, NAIROBI, Kenya Sept 26 – The Federation of Kenya Employers (FKE) on Friday announced that it is opposed to the national referendum calls by governors and CORD.
The employers’ body has sounded an alarm over the volatile political environment in the country which, it says, is likely to dent the existing investor confidence.
FKE’s Executive Director Jacqueline Mugo who addressed a news conference is urging the government to seek alternative means of handling the issues raised by CORD and Governors, as opposed to a referendum.
“The government should therefore adopt the participatory spirit that went into the development and adoption of the Constitution in August 2010 to address any problems that emerge at this tender stage,” she said after a meeting of the FKE Board.
Governors and CORD are separately pushing to have a national referendum to guarantee increased funds to counties among other governance issues.
Although CORD and governors insist they are not working together in the initiatives, President Uhuru Kenyatta and his Deputy William Ruto are convinced that they working together in the background.
FKE has appealed to President Uhuru Kenyatta to take the grievances raised by the two groups and find lasting solutions.
“Employers also wish to appeal to His Excellency the President not to be quick to dismiss grievances and complaints that may emerge owing to the governance structures but embrace them and lead all Kenyans to the better Kenya we all aspire to irrespective of ideological or political differences,” she said.
She said the country’s economic recovery plan was on course but warned it could be ruined with a charged political environment.
“Kenya is on the right path to economic prosperity and whilst devolution is also set to transform the outlook of Kenya, this depends on how we are quickly able to get all structures working effectively and ensure that time and resources are not wasted on unnecessary sideshows” the FKE boss warned.

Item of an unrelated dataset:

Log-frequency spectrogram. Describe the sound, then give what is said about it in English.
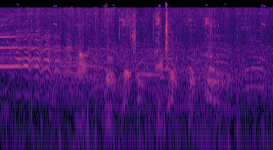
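A horse whinnies over a steady clatter of galloping hooves as it charges in a joust. The sound is loud and continuous for a few seconds. “Hold out your spatula lances as we charge on our horse.”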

FKE also urged the national and county government as well as the opposition to properly gauge the effects of the plebiscite to the already high cost of doing business in Kenya.